University of: Alabama (Birmingham, Huntsville, and Tuscaloosa), Albany, Arkansas (Fayetteville), Buffalo, California (at Davis, Riverside, Santa Barbara, and Santa Cruz), Central Florida, Cincinnati, Colorado (Boulder and Colorado Springs), Connecticut, Delaware, Florida, Georgia, Idaho, Illinois (Chicago), Iowa, Kansas, Kentucky, Louisiana (Lafayette), Maine, Maryland (Baltimore Co.), Massachusetts (at Boston and Lowell), Minnesota, Mississippi, Missouri (at Columbia), Nebraska (Lincoln), Nevada (Las Vegas and Reno), New Hampshire, New Mexico, North Carolina (Charlotte), North Texas, Notre Dame, Oklahoma, Oregon, Pittsburgh, South Carolina, South Florida, Southern Mississippi, Tennessee (Knoxville), Texas (at Arlington, Dallas, El Paso, and San Antonio), Tulsa, Utah, and Wyoming.

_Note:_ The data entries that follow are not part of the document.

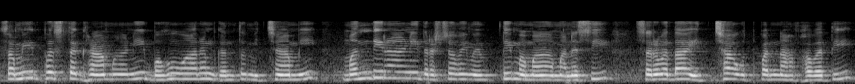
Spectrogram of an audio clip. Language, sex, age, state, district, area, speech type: Sanskrit, female, 60+, Tamil Nadu, Chennai, urban, spontaneous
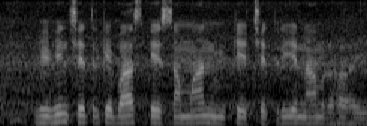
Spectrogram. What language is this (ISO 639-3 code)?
mag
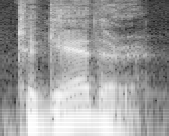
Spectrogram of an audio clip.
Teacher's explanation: I live 就是生活，这个不要念成 live，不是 live，要短的元音 itlive， I livetogether，不要念成 together，要念 together 那个 T-O-G-E-T-H-E-R 有个 R 结尾，所以在美式的发音呢要卷舌的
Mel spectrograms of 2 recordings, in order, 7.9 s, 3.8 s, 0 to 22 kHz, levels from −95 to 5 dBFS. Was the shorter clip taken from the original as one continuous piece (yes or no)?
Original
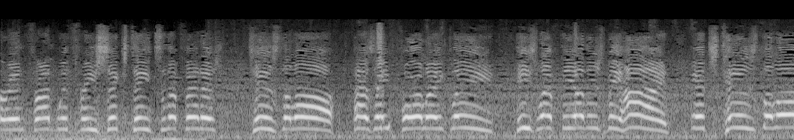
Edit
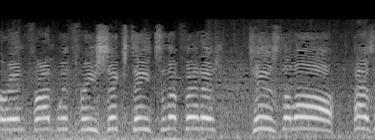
yes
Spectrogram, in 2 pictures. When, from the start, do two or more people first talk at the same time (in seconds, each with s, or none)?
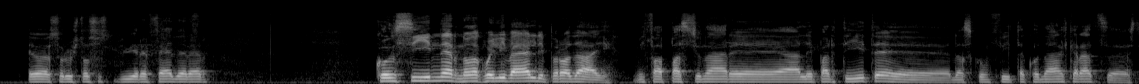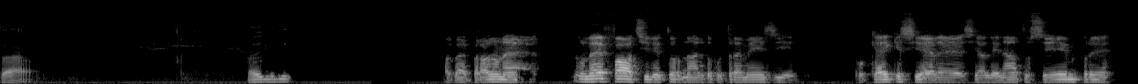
none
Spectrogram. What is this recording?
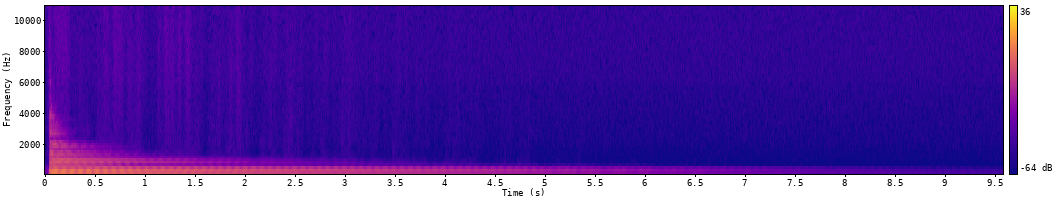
F, on a nylon strung guitar. belongs to samplepack "Notes on nylon guitar".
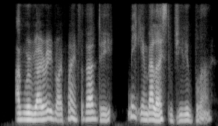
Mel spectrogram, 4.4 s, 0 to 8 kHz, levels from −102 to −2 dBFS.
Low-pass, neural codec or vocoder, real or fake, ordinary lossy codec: 7.2 kHz; codec, 16 kHz in and 24 kHz out, 0.4 kbps, LongCat-Audio-Codec, four codebook decoder; fake; MP3, 64 kbps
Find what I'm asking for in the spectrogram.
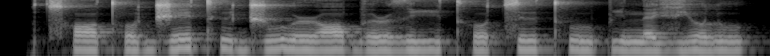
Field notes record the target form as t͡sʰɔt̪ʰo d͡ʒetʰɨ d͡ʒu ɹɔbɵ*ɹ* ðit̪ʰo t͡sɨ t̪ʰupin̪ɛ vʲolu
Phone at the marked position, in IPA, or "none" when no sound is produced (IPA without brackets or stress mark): ɹ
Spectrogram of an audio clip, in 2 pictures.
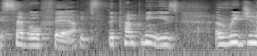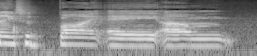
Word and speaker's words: Savoir Faire: But if not, if I'm saying it right, but just for now, I'm going to say Savoir Faire.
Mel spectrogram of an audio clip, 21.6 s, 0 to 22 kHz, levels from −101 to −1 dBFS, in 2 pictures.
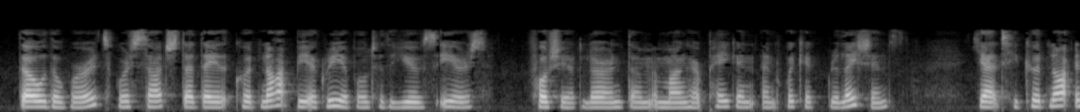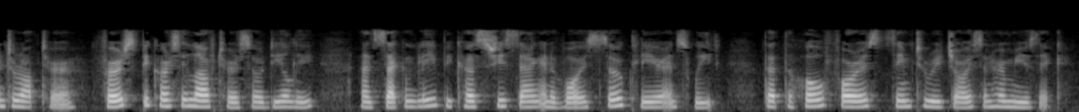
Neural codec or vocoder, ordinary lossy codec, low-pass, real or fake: none; MP3, 32 kbps; 7.2 kHz; real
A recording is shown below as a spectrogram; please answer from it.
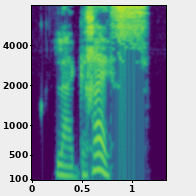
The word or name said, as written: Grece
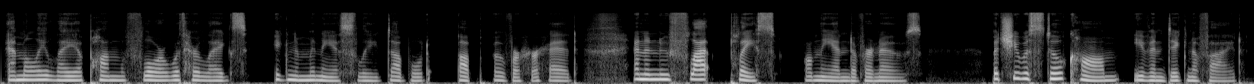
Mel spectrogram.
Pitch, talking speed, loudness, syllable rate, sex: 190 Hz, 155 wpm, -20 LUFS, 4.5 syllables/s, female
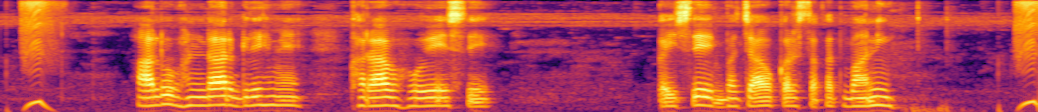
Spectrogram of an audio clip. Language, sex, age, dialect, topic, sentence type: Bhojpuri, female, 18-24, Western, agriculture, question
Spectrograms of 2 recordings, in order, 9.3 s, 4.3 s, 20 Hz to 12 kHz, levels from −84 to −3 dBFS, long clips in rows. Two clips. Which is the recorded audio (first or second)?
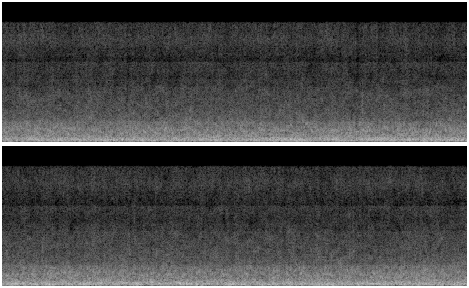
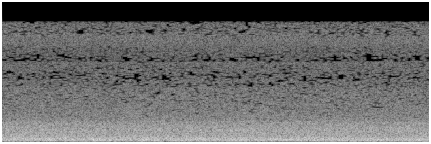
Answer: second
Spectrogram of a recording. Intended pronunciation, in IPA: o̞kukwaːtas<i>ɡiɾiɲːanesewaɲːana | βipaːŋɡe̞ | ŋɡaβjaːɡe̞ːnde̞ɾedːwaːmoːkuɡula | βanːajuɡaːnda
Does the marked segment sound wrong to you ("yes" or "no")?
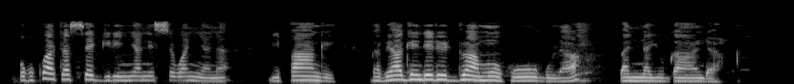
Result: yes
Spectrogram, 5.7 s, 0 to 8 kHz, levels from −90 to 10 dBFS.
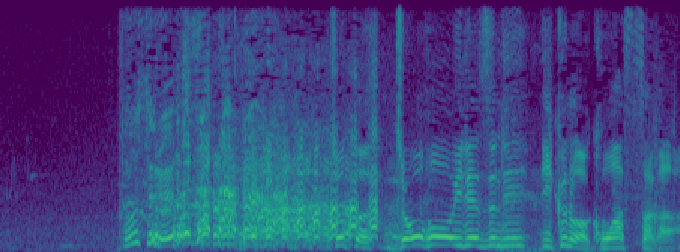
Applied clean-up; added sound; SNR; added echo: none; none; none; none.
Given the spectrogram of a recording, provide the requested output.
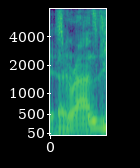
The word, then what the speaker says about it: Skoronski: I, Skoronski.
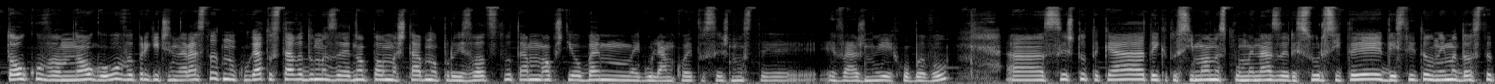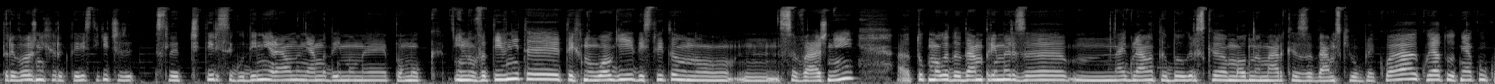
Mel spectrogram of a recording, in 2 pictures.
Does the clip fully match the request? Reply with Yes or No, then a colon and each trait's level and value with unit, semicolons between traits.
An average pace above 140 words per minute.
Yes: average, 150 wpm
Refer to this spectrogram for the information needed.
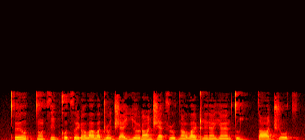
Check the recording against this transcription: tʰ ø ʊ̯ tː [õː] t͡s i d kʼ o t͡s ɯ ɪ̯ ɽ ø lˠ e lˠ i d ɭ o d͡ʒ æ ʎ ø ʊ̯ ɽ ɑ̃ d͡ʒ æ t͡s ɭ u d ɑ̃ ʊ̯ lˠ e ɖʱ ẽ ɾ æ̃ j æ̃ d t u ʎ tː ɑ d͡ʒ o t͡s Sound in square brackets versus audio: incorrect: õ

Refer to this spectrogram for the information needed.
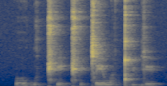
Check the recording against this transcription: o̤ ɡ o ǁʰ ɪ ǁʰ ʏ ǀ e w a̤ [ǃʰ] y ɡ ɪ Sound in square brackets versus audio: correct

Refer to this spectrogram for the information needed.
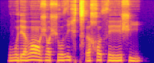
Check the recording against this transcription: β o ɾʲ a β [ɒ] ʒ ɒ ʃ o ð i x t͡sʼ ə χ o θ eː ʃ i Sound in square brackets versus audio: incorrect: ɒː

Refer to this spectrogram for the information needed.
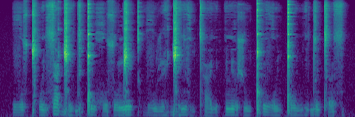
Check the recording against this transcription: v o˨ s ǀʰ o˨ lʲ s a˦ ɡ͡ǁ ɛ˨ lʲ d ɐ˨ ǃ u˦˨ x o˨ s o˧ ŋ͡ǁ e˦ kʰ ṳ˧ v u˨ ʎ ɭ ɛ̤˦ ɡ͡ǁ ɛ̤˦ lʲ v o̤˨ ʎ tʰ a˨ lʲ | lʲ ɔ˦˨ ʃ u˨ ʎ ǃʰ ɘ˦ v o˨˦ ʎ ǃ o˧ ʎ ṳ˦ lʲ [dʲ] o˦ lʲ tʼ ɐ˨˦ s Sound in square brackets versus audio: incorrect: d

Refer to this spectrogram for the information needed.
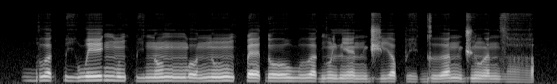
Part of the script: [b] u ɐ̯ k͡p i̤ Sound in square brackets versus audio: incorrect: ɡ͡b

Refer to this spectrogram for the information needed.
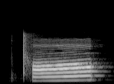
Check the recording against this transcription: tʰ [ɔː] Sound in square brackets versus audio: incorrect: ɔ̃ː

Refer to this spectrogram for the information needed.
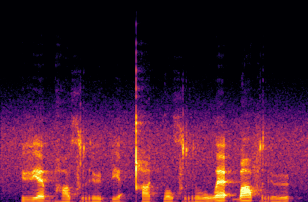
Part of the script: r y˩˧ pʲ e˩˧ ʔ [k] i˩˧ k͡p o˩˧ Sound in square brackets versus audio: incorrect: qʰ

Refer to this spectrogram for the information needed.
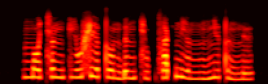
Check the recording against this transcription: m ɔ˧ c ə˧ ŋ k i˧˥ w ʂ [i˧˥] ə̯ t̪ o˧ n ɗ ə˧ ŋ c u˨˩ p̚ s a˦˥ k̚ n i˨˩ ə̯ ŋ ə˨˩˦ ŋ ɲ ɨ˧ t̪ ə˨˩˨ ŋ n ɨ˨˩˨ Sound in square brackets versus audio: incorrect: i˧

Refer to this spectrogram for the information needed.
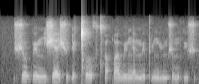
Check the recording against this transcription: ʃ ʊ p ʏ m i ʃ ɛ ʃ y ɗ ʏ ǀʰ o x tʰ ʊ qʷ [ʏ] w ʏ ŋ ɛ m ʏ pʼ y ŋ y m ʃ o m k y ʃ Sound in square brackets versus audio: incorrect: ɛ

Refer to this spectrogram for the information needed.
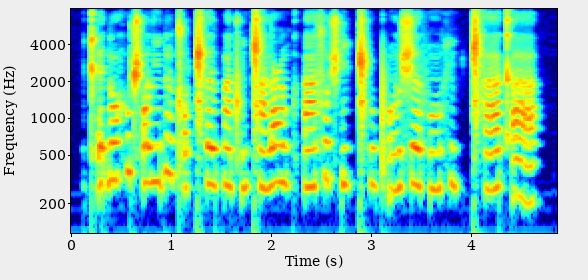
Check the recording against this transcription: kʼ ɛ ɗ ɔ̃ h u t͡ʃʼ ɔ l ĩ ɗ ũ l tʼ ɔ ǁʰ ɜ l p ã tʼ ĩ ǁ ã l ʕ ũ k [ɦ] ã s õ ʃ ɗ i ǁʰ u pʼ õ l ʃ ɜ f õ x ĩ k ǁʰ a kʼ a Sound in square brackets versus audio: incorrect: ʔ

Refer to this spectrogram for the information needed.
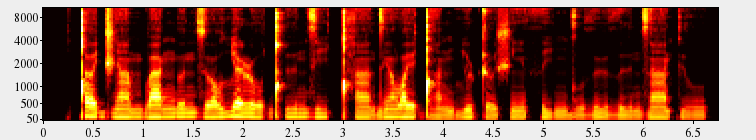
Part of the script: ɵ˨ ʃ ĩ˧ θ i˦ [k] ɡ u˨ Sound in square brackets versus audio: incorrect: ŋ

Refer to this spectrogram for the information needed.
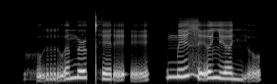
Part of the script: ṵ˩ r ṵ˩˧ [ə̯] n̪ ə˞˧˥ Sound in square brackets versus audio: correct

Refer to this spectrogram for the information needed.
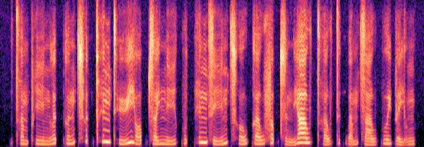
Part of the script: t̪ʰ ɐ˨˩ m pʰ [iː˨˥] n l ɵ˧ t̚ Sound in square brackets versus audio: incorrect: iː˨˩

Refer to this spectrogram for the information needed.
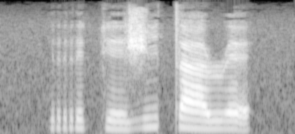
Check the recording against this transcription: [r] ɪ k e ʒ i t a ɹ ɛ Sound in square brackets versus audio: correct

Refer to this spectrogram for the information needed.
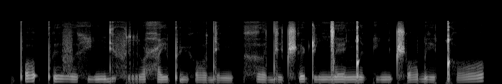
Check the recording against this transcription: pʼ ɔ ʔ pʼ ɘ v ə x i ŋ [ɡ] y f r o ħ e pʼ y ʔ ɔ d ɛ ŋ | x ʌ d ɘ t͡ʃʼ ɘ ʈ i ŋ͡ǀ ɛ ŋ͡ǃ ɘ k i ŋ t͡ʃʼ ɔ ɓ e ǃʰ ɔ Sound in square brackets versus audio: incorrect: d̪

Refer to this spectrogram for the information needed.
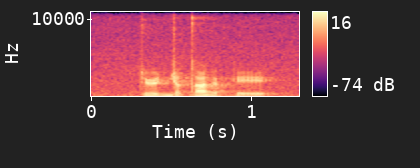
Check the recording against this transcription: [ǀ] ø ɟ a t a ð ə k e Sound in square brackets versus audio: incorrect: t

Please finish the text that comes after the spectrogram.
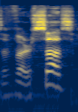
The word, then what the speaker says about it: Versus: like Ver and Veri, the Italian C has been softened into a more English C, so it sounds like an S. So it is more accurate to pronounce his name as Versus or Verisus.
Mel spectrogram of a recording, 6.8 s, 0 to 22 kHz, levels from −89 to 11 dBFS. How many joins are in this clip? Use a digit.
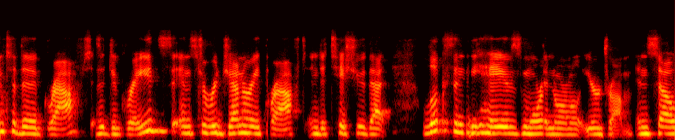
4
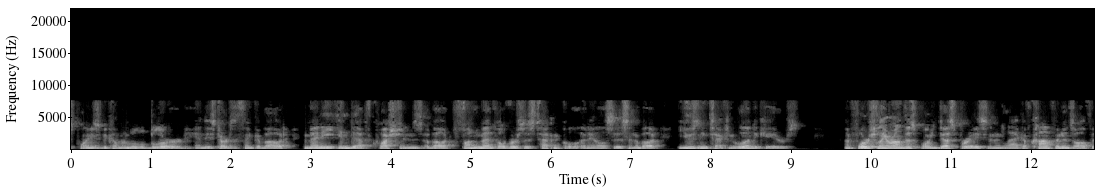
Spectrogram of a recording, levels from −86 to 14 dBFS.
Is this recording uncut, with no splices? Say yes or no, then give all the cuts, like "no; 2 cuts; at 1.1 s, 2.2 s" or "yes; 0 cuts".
yes; 0 cuts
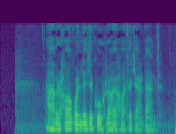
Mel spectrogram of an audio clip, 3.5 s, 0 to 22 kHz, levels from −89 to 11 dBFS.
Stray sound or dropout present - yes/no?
no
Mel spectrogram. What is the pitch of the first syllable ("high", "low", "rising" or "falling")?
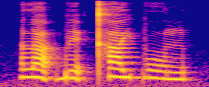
low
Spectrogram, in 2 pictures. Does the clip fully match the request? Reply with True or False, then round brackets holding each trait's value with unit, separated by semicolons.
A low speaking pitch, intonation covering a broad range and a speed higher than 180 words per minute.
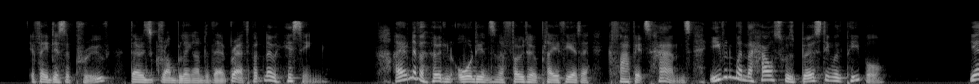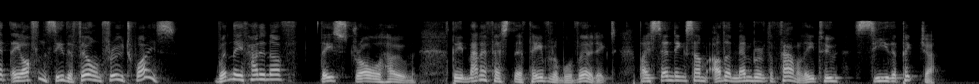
False (150 Hz; 8.3 semitones; 200 wpm)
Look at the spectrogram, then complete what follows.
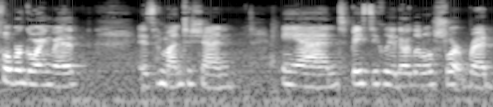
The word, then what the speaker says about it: hamantashen: It's hamantashen.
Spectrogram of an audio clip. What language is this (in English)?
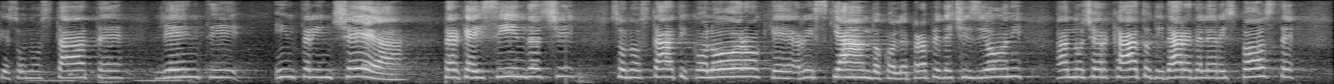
Italian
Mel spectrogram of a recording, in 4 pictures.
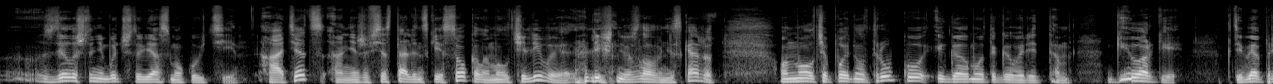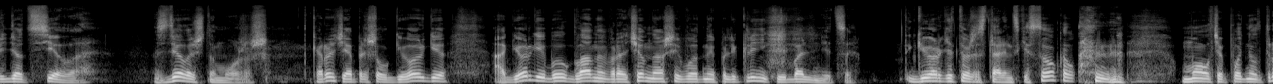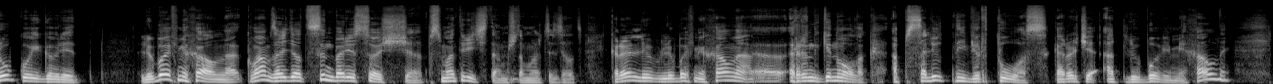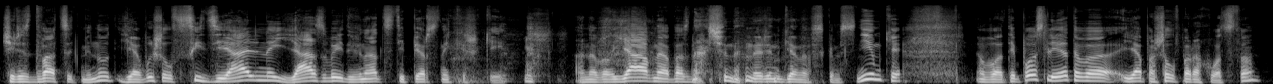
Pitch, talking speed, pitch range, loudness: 135 Hz, 125 wpm, 115-160 Hz, -17 LUFS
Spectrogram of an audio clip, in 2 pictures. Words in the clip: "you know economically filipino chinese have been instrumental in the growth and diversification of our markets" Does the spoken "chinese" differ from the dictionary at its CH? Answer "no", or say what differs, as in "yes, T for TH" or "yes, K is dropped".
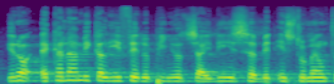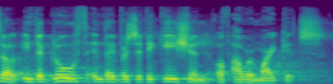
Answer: yes, S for CH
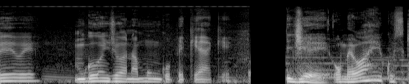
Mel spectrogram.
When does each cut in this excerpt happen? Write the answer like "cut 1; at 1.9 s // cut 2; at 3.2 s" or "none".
cut 1; at 2.6 s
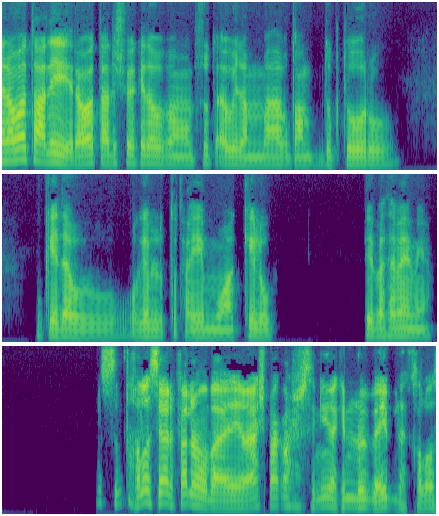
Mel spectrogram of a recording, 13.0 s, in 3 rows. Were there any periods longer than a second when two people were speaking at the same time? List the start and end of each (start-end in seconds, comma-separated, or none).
none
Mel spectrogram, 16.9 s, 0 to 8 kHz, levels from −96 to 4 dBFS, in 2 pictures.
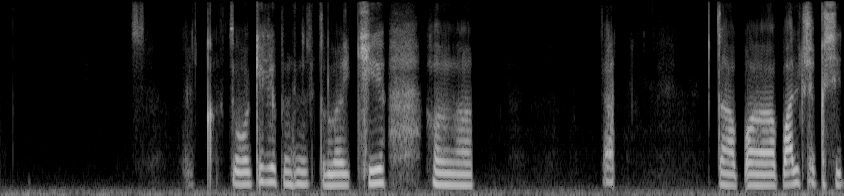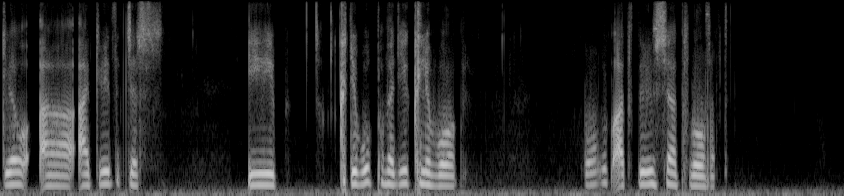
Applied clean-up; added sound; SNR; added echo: neural diffusion model UNIVERSE++.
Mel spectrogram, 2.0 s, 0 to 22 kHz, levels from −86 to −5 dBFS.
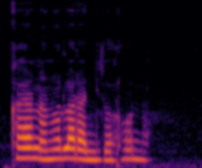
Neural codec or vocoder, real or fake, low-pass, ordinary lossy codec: none; real; none; none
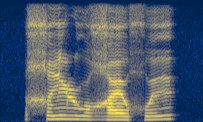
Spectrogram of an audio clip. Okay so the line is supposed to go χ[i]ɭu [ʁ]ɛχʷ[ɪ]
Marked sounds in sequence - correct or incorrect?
correct, correct, correct

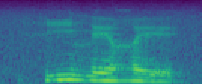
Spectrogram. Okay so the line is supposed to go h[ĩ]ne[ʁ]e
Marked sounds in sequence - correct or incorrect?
incorrect, correct

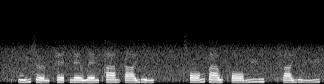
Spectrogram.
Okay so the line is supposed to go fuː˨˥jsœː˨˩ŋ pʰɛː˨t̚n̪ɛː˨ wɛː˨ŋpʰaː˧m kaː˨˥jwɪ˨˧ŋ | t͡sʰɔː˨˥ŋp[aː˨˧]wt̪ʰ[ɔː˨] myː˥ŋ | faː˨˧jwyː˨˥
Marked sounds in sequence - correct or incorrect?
correct, correct

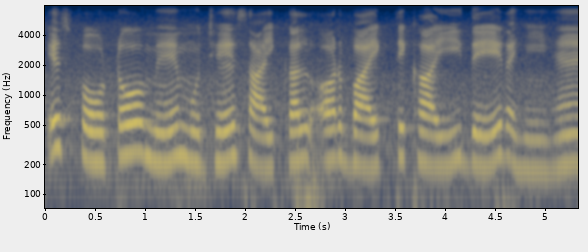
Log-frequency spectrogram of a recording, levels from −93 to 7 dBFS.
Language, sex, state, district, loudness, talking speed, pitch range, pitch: Hindi, female, Madhya Pradesh, Katni, -17 LUFS, 125 wpm, 200-235 Hz, 215 Hz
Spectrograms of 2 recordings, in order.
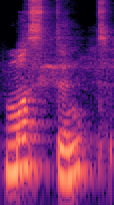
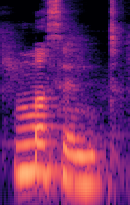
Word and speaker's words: mustn't: You see the first t is silent. It's not mustn't. It's mustn't. Mustn't.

Computer Engineering departments participating in the survey this year include: Boston University, Brigham Young, Clemson, Florida Institute of Technology, Iowa State, Northeastern, Old Dominion, Princeton, Santa Clara University, Virginia Tech, and the Universities of California (Santa Cruz), Iowa, New Mexico, and Southern California.
Canadian departments participating in the survey include:Concordia, Dalhousie, McGill, Memorial, Queen's, Simon Fraser, and York Universities, and the Universities of: Alberta, British Columbia, Calgary, Manitoba, Montreal, Ottawa, Saskatchewan, Toronto, Victoria, Waterloo, and Western Ontario.
Information departments participating in the survey include:Cornell, Drexel, Indiana, Penn State, and Syracuse Universities, and the Universities of: California (Berkeley, Irvine, Los Angeles, and Santa Cruz), Illinois (Urbana-Champaign), Maryland (College Park and Baltimore County), Michigan, Pittsburgh, Texas (Austin), and Washington.
Betsy Bizot once again provided valuable assistance with the data collection, tabulation, and analysis for this survey. Thanks also are due to Betsy and to Jean Smith for their careful reading of the report and for their helpful suggestions to improve it.